Our old peach tree: some were high,
Peak’d, like half-shut parasols;|
Others round and low, like balls,
Little hollow balls; and I
Called my father to the tree:
And he said, ‘I tell you what:
Fairies have been here, you see.
This is just the kind of spot
Fairies love to live in. Those
Are their houses, I suppose.
Yes, those surely are their huts!
Built of moon and mist and rain…
~Excerpted lines from a poem
by Madison Julius Cawein

**The “lady” in ladybug refers to the Virgin Mary. Legend has it that crops in Europe during the Middle Ages were plagued by pests, so the farmers began praying to the Blessed Lady, the Virgin Mary. Soon, the farmers started seeing ladybugs in their fields, and the crops were miraculously saved from the pests. They associated their good fortune with the black and red beetles, and so began calling them lady beetles. In Germany, these insects go by the name Marienkafer, which means Mary beetles. The 7-spotted lady beetle is believed to be the first named for the Virgin Mary; the red color represents her cloak, and the black spots represent her sorrows. ~Image via Pinterest; information about the ladybug via the Internet

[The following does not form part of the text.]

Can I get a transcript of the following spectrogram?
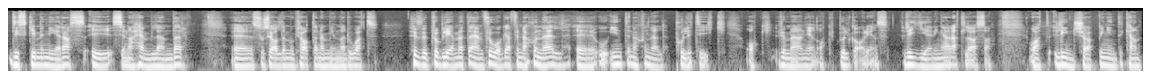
diskrimineras i sina hemländer. Eh, Socialdemokraterna menar då att huvudproblemet är en fråga för nationell eh, och internationell politik och Rumänien och Bulgariens regeringar att lösa. Och att Linköping inte kan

And Mary said: “My soul glorifies the Lord and my spirit rejoices in God my savior, for he has been mindful of the humble state of His servant. From now on all generations will call be blessed. ~Luke 1:46-48   ✝